TASK STATEMENT >> Please retype all of the records below word for word, leaving out any pictures.

[Dataset items]

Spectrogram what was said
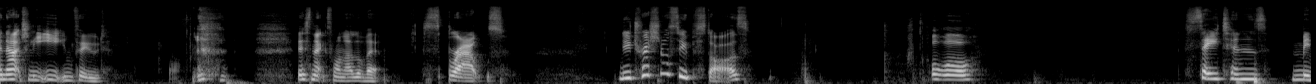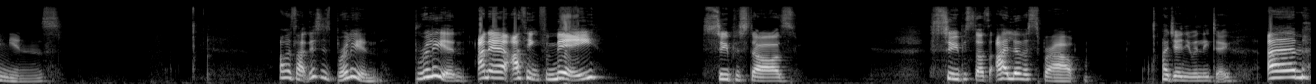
And actually eating food. this next one, I love it. Sprouts. Nutritional superstars or Satan's minions. I was like, this is brilliant. Brilliant. And uh, I think for me, superstars superstars. I love a sprout. I genuinely do. Um,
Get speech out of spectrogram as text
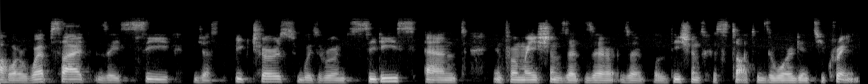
our website, they see just pictures with ruined cities and information that their, their politicians have started the war against Ukraine.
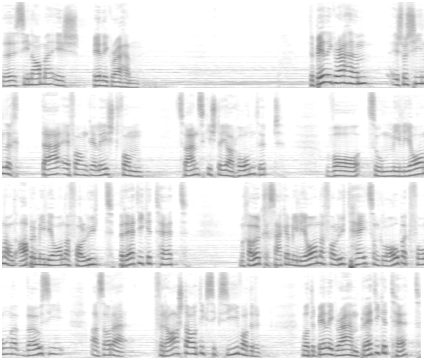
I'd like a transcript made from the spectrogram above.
Der, sein Name ist Billy Graham. Der Billy Graham ist wahrscheinlich der Evangelist vom 20. Jahrhundert, der zu Millionen und Abermillionen von Leuten predigt hat. Man kann wirklich sagen, Millionen von Leuten haben zum Glauben gefunden, weil sie an so einer Veranstaltung waren, wo der, wo der Billy Graham predigt hat.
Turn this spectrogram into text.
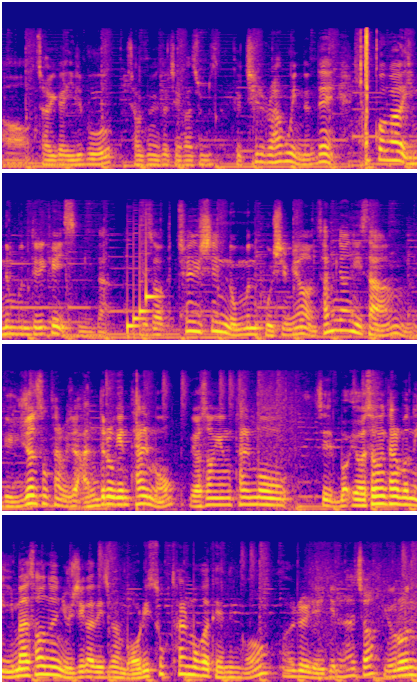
어, 저희가 일부 적용해서 제가 좀 그 치료를 하고 있는데 효과가 있는 분들이 꽤 있습니다. 그래서 최신 논문 보시면 3년 이상 유전성 탈모죠. 안드로겐 탈모, 여성형 탈모, 뭐 여성형 탈모는 이마 선은 유지가 되지만 머릿속 탈모가 되는 거를 얘기를 하죠. 이런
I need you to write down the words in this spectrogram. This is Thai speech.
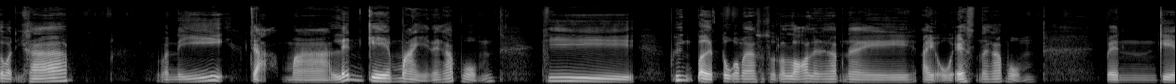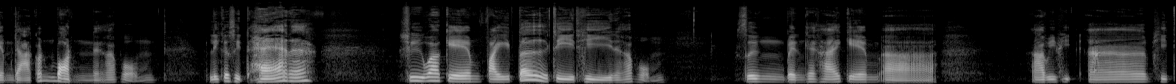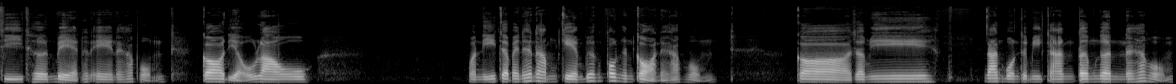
สวัสดีครับ วันนี้จะมาเล่นเกมใหม่นะครับผมที่เพิ่งเปิดตัวมาสดๆร้อนๆเลยนะครับใน iOS นะครับผมเป็นเกม Dragon b a l นะครับผมลิขสิทธิ์แท้นะ ชื่อว่าเกม Fighter GT นะครับผม ซึ่งเป็นคล้ายๆเกมอ่า RPG RPG Turn Based นั่นเองนะครับผมก็เดี๋ยวเรา วันนี้จะไปแนะนำเกมเบื้องต้นกันก่อนนะครับผม ก็จะมีด้านบนจะมีการเติมเงินนะครับผม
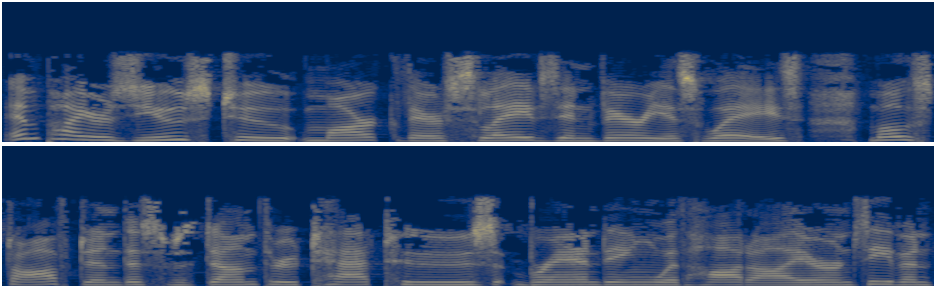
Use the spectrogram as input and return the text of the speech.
Empires used to mark their slaves in various ways. Most often this was done through tattoos, branding with hot irons, even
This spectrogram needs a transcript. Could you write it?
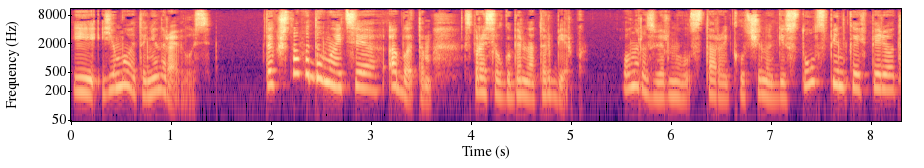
и ему это не нравилось. «Так что вы думаете об этом?» — спросил губернатор Берг. Он развернул старый колченогий стул спинкой вперед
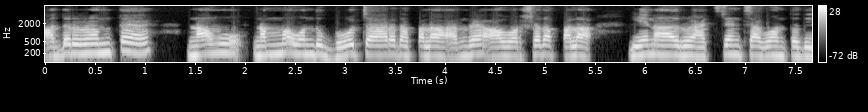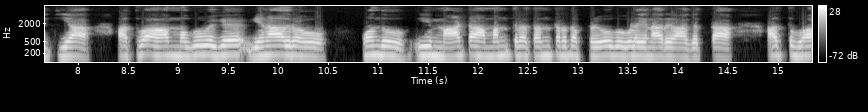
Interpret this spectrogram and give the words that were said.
ಅದರಂತೆ ನಾವು ನಮ್ಮ ಒಂದು ಗೋಚಾರದ ಫಲ, ಅಂದ್ರೆ ಆ ವರ್ಷದ ಫಲ, ಏನಾದ್ರೂ ಆಕ್ಸಿಡೆಂಟ್ಸ್ ಆಗುವಂಥದ್ದು ಇದೆಯಾ? ಅಥವಾ ಆ ಮಗುವಿಗೆ ಏನಾದರೂ ಒಂದು ಈ ಮಾಟ, ಮಂತ್ರ, ತಂತ್ರದ ಪ್ರಯೋಗಗಳು ಏನಾದ್ರು ಆಗುತ್ತಾ? ಅಥವಾ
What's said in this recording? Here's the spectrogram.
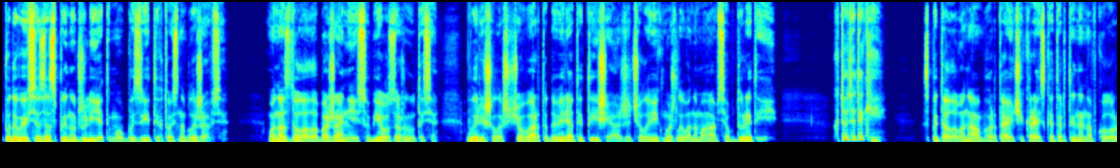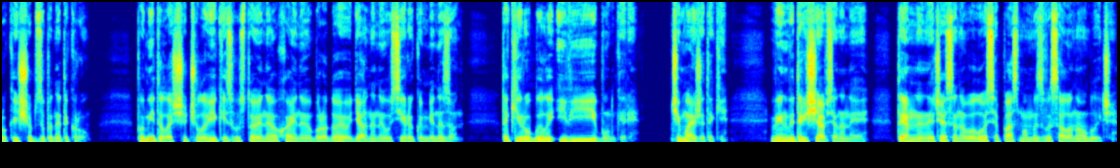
Подивився за спину Джулієти, мов би звідти хтось наближався. Вона здолала бажання і собі озирнутися, вирішила, що варто довіряти тиші, адже чоловік, можливо, намагався обдурити її. Хто ти такий? спитала вона, обгортаючи край скатертини навколо руки, щоб зупинити кров. Помітила, що чоловік із густою неохайною бородою одягнений у сірий комбінезон. Такі робили і в її бункері. Чи майже такі. Він витріщався на неї. Темне, нечесане волосся пасмами звисало на обличчя.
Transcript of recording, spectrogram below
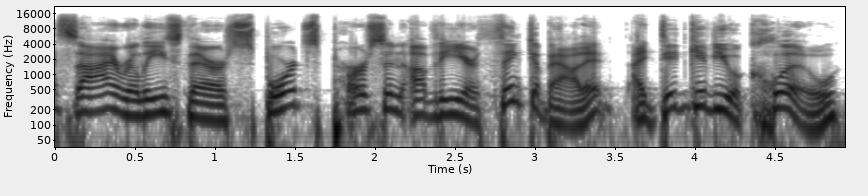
SI released their Sports Person of the Year. Think about it. I did give you a clue.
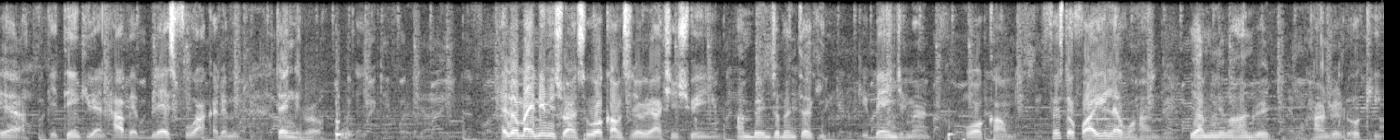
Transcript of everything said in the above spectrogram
Yeah. Okay, thank you and have a blissful academic year. Thanks, bro. Hello, my name is Ransoh. Welcome to the reaction show. I'm Benjamin Taki. Okay, Benjamin. Welcome. First of all, are you in level 100? Yeah, I'm in level 100. Level 100. Okay.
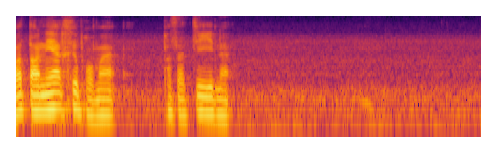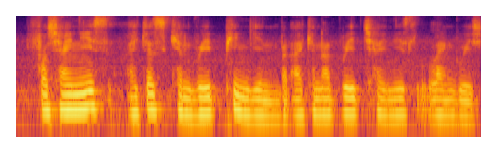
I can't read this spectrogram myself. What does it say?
ว่าตอนนี้คือผมอะภาษาจีนอะ for Chinese I just can read Pinyin but I cannot read Chinese language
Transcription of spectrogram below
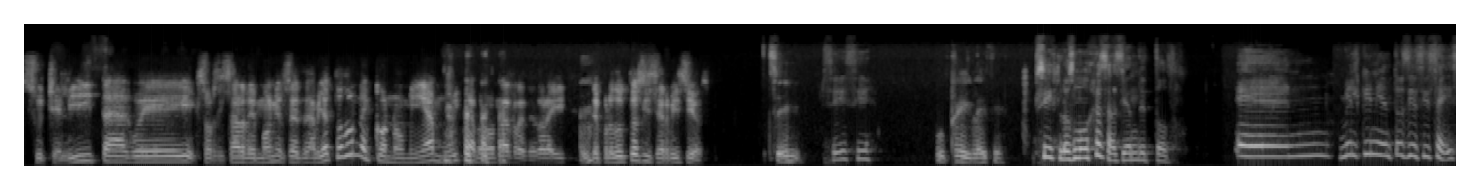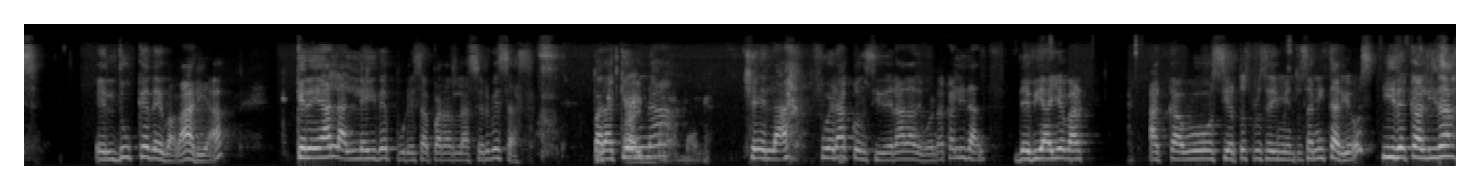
su chelita, güey, exorcizar demonios. O sea, había toda una economía muy cabrona alrededor ahí de productos y servicios. Sí, Sí, sí. puta iglesia. Sí, los monjes hacían de todo. En 1516, el duque de Bavaria crea la ley de pureza para las cervezas. Para que Ay, una mamón. chela fuera considerada de buena calidad, debía llevar a cabo ciertos procedimientos sanitarios y de calidad.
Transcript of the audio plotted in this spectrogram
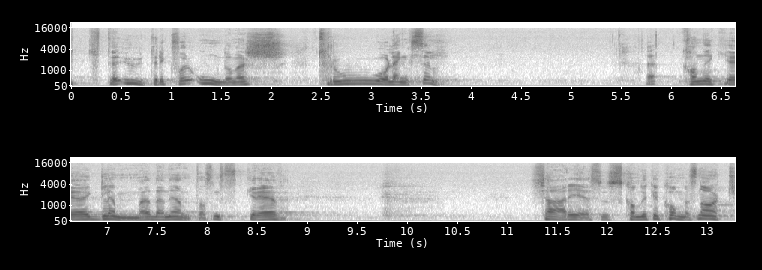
ekte uttrykk for ungdommers tro og lengsel. Jeg kan ikke glemme den jenta som skrev Kjære Jesus, kan du ikke komme snart?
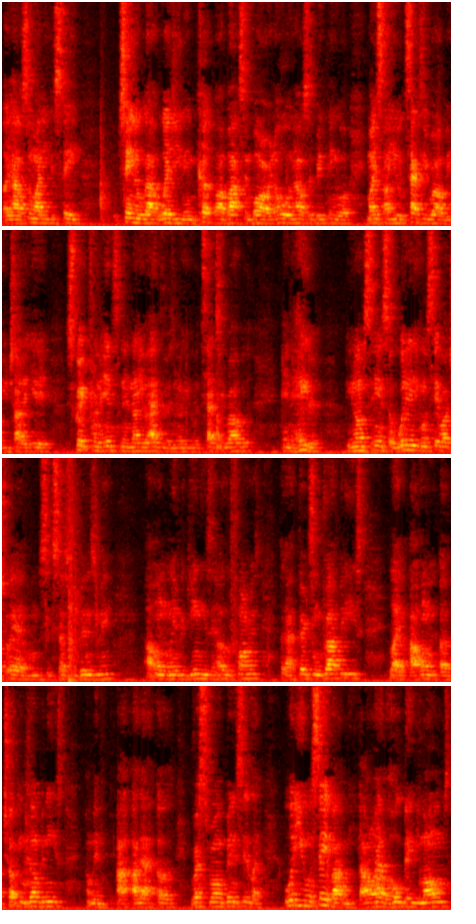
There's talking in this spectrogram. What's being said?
Like how somebody could say Chano got wedgied and cut by a boxing bar and the whole house a big thing, or it might sound you a taxi robber, you try to get it scraped from the incident, now you're activist, no, you a taxi robber and a hater. You know what I'm saying? So what are you gonna say about your ass? I'm a successful businessman. I own Lamborghinis and other farms. I got 13 properties. Like I own uh, trucking companies. I mean, I, I got uh, restaurant businesses. Like, what are you gonna say about me? I don't have a whole baby moms.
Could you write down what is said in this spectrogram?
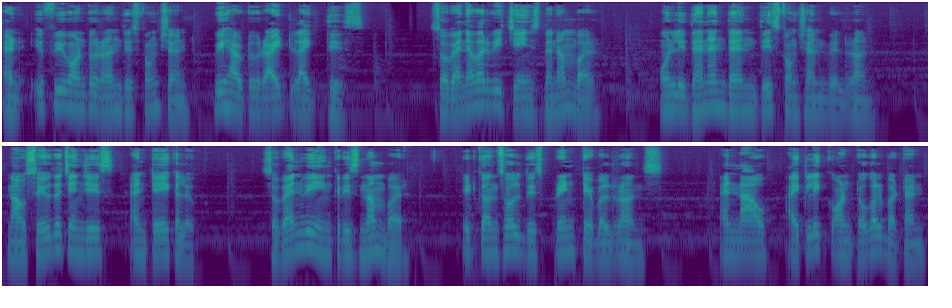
and if we want to run this function, we have to write like this. So whenever we change the number, only then and then this function will run. Now save the changes and take a look. So when we increase number, it console this print table runs. And now I click on toggle button,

ANSWER BOX >>
Spectrogram what was said
And actually eating food. this next one, I love it. Sprouts. Nutritional superstars or Satan's minions. I was like, this is brilliant. Brilliant. And uh, I think for me, superstars superstars. I love a sprout. I genuinely do. Um,
Get speech out of spectrogram as text
our website, they see just pictures with ruined cities and information that their, their politicians have started the war against Ukraine.
I'd like a transcript made from the spectrogram above.
Der, sein Name ist Billy Graham. Der Billy Graham ist wahrscheinlich der Evangelist vom 20. Jahrhundert, der zu Millionen und Abermillionen von Leuten predigt hat. Man kann wirklich sagen, Millionen von Leuten haben zum Glauben gefunden, weil sie an so einer Veranstaltung waren, wo der, wo der Billy Graham predigt hat.
Turn this spectrogram into text.
어, 저희가 일부 적용해서 제가 좀 그 치료를 하고 있는데 효과가 있는 분들이 꽤 있습니다. 그래서 최신 논문 보시면 3년 이상 유전성 탈모죠. 안드로겐 탈모, 여성형 탈모, 뭐 여성형 탈모는 이마 선은 유지가 되지만 머릿속 탈모가 되는 거를 얘기를 하죠. 이런
I need you to write down the words in this spectrogram. This is Thai speech.
สวัสดีครับ วันนี้จะมาเล่นเกมใหม่นะครับผมที่เพิ่งเปิดตัวมาสดๆร้อนๆเลยนะครับใน iOS นะครับผมเป็นเกม Dragon b a l นะครับผมลิขสิทธิ์แท้นะ ชื่อว่าเกม Fighter GT นะครับผม ซึ่งเป็นคล้ายๆเกมอ่า RPG RPG Turn Based นั่นเองนะครับผมก็เดี๋ยวเรา วันนี้จะไปแนะนำเกมเบื้องต้นกันก่อนนะครับผม ก็จะมีด้านบนจะมีการเติมเงินนะครับผม
Use the spectrogram as input and return the text of the speech.
Empires used to mark their slaves in various ways. Most often this was done through tattoos, branding with hot irons, even
This spectrogram needs a transcript. Could you write it?
и ему это не нравилось. «Так что вы думаете об этом?» — спросил губернатор Берг. Он развернул старый колченогий стул спинкой вперед
Interpret this spectrogram and give the words that were said.
ಅದರಂತೆ ನಾವು ನಮ್ಮ ಒಂದು ಗೋಚಾರದ ಫಲ, ಅಂದ್ರೆ ಆ ವರ್ಷದ ಫಲ, ಏನಾದ್ರೂ ಆಕ್ಸಿಡೆಂಟ್ಸ್ ಆಗುವಂಥದ್ದು ಇದೆಯಾ? ಅಥವಾ ಆ ಮಗುವಿಗೆ ಏನಾದರೂ ಒಂದು ಈ ಮಾಟ, ಮಂತ್ರ, ತಂತ್ರದ ಪ್ರಯೋಗಗಳು ಏನಾದ್ರು ಆಗುತ್ತಾ? ಅಥವಾ
What's said in this recording? Here's the spectrogram.
Подивився за спину Джулієти, мов би звідти хтось наближався. Вона здолала бажання і собі озирнутися, вирішила, що варто довіряти тиші, адже чоловік, можливо, намагався обдурити її. Хто ти такий? спитала вона, обгортаючи край скатертини навколо руки, щоб зупинити кров. Помітила, що чоловік із густою неохайною бородою одягнений у сірий комбінезон. Такі робили і в її бункері. Чи майже такі. Він витріщався на неї. Темне, нечесане волосся пасмами звисало на обличчя.
Transcript of recording, spectrogram below
SI released their Sports Person of the Year. Think about it. I did give you a clue.
Transcript of everything said in the above spectrogram
Yeah. Okay, thank you and have a blissful academic year. Thanks, bro. Hello, my name is Ransoh. Welcome to the reaction show. I'm Benjamin Taki. Okay, Benjamin. Welcome. First of all, are you in level 100? Yeah, I'm in level 100. Level 100. Okay.
I can't read this spectrogram myself. What does it say?
ว่าตอนนี้คือผมอะภาษาจีนอะ for Chinese I just can read Pinyin but I cannot read Chinese language
Transcription of spectrogram below
su chelita, güey, exorcizar demonios. O sea, había toda una economía muy cabrona alrededor ahí de productos y servicios. Sí, Sí, sí. puta iglesia. Sí, los monjes hacían de todo. En 1516, el duque de Bavaria crea la ley de pureza para las cervezas. Para que Ay, una mamón. chela fuera considerada de buena calidad, debía llevar a cabo ciertos procedimientos sanitarios y de calidad.
Transcript of the audio plotted in this spectrogram
ekte uttrykk for ungdommers tro og lengsel. Jeg kan ikke glemme den jenta som skrev Kjære Jesus, kan du ikke komme snart?
There's talking in this spectrogram. What's being said?
Like how somebody could say Chano got wedgied and cut by a boxing bar and the whole house a big thing, or it might sound you a taxi robber, you try to get it scraped from the incident, now you're activist, no, you a taxi robber and a hater. You know what I'm saying? So what are you gonna say about your ass? I'm a successful businessman. I own Lamborghinis and other farms. I got 13 properties. Like I own uh, trucking companies. I mean, I, I got uh, restaurant businesses. Like, what are you gonna say about me? I don't have a whole baby moms.
Could you write down what is said in this spectrogram?
and if we want to run this function, we have to write like this. So whenever we change the number, only then and then this function will run. Now save the changes and take a look. So when we increase number, it console this print table runs. And now I click on toggle button,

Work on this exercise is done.